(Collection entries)
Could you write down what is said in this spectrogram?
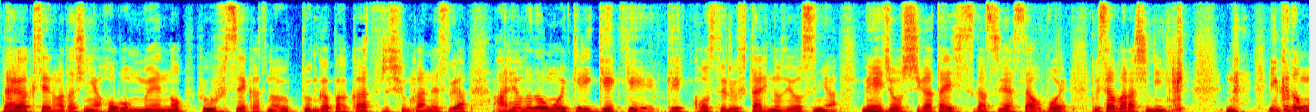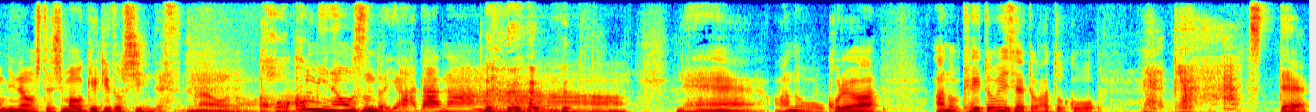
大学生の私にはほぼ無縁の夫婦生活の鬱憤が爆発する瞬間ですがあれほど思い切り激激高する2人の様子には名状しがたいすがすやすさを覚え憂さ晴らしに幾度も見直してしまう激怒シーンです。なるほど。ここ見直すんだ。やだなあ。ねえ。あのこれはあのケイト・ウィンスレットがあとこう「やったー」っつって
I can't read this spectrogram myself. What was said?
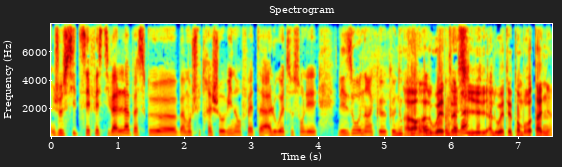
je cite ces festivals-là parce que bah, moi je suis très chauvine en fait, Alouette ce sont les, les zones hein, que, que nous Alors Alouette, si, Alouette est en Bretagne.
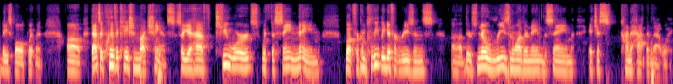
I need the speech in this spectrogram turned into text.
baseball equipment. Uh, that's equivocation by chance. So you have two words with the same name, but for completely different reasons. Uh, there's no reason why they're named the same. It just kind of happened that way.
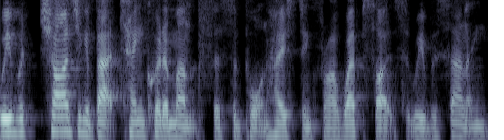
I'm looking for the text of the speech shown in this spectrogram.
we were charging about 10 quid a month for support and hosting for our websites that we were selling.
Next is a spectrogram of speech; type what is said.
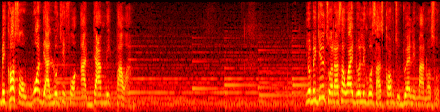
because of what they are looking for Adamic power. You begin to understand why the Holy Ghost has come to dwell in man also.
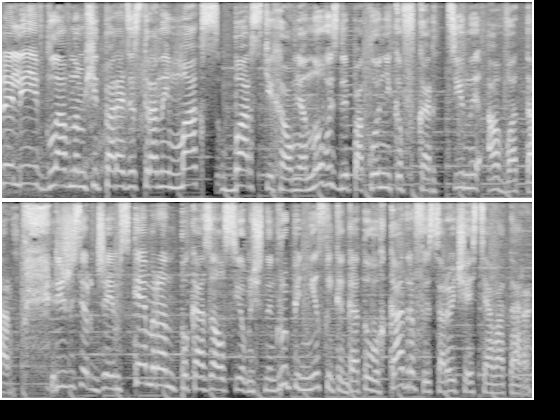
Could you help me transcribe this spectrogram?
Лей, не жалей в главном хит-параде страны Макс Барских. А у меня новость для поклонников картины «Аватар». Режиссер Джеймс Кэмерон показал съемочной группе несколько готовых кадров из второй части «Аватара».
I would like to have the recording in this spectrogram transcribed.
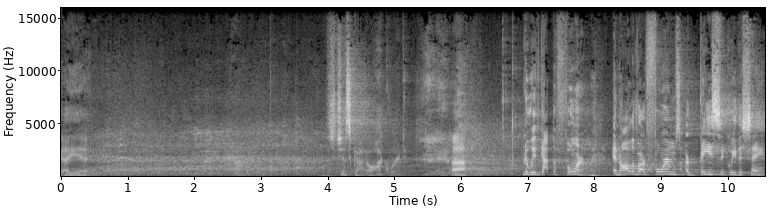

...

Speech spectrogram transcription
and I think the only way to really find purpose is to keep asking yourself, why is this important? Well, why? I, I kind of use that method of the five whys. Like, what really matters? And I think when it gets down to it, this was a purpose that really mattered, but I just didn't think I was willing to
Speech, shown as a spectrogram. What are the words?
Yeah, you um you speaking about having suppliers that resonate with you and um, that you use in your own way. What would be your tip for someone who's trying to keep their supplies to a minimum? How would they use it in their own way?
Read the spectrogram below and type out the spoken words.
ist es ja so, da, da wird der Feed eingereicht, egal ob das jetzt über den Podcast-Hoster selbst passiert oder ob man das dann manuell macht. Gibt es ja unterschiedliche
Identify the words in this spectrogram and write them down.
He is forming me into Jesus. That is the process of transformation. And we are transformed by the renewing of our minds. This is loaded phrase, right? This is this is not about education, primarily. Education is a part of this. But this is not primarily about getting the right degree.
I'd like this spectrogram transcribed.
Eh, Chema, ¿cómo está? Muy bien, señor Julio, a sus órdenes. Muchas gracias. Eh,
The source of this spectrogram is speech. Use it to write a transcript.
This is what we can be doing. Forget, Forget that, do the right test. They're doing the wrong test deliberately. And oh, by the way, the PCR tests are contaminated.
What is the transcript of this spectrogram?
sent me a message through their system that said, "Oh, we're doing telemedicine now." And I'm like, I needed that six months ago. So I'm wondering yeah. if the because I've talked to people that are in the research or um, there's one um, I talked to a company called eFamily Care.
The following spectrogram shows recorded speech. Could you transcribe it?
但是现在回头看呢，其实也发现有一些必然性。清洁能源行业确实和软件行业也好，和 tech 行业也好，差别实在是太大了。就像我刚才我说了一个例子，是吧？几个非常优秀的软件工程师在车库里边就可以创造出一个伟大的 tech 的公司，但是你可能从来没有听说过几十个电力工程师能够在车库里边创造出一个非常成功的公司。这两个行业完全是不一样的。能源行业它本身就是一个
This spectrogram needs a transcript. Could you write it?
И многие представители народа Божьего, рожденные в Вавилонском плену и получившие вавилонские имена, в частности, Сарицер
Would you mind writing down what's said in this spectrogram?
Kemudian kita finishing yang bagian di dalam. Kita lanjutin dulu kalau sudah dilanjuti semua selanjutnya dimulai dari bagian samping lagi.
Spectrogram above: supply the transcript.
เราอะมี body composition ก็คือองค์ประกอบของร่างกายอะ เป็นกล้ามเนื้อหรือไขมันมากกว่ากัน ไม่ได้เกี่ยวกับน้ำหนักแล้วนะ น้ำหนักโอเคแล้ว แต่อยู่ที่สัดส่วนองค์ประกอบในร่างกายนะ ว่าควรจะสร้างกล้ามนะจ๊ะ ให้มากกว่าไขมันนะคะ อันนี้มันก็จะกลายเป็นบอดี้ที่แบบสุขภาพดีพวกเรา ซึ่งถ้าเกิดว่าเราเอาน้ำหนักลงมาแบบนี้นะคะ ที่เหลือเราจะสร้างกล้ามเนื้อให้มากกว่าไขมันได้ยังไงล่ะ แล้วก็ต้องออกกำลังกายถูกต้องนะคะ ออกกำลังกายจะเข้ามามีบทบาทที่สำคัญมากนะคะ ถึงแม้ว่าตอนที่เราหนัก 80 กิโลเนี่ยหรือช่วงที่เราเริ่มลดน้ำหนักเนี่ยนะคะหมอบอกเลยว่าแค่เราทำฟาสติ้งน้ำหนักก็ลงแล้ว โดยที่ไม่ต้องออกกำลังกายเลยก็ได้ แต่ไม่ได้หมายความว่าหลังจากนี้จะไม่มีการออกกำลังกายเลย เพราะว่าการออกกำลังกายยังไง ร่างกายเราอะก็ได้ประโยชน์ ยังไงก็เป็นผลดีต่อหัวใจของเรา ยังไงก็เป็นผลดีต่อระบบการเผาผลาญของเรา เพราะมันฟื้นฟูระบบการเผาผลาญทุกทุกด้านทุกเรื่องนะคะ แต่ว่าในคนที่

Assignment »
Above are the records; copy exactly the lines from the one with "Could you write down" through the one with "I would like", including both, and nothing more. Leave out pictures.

Exercise result »
Could you write down what is said in this spectrogram?
大学生の私にはほぼ無縁の夫婦生活の鬱憤が爆発する瞬間ですがあれほど思い切り激激高する2人の様子には名状しがたいすがすやすさを覚え憂さ晴らしに幾度も見直してしまう激怒シーンです。なるほど。ここ見直すんだ。やだなあ。ねえ。あのこれはあのケイト・ウィンスレットがあとこう「やったー」っつって
I can't read this spectrogram myself. What was said?
je cite ces festivals-là parce que bah, moi je suis très chauvine en fait, Alouette ce sont les, les zones hein, que, que nous Alors Alouette, si, Alouette est en Bretagne.
I need the speech in this spectrogram turned into text.
baseball equipment. Uh, that's equivocation by chance. So you have two words with the same name, but for completely different reasons. Uh, there's no reason why they're named the same. It just kind of happened that way.
I'm looking for the text of the speech shown in this spectrogram.
we were charging about 10 quid a month for support and hosting for our websites that we were selling.
Next is a spectrogram of speech; type what is said.
because of what they are looking for Adamic power. You begin to understand why the Holy Ghost has come to dwell in man also.
Could you help me transcribe this spectrogram?
Лей, не жалей в главном хит-параде страны Макс Барских. А у меня новость для поклонников картины «Аватар». Режиссер Джеймс Кэмерон показал съемочной группе несколько готовых кадров из второй части «Аватара».
I would like to have the recording in this spectrogram transcribed.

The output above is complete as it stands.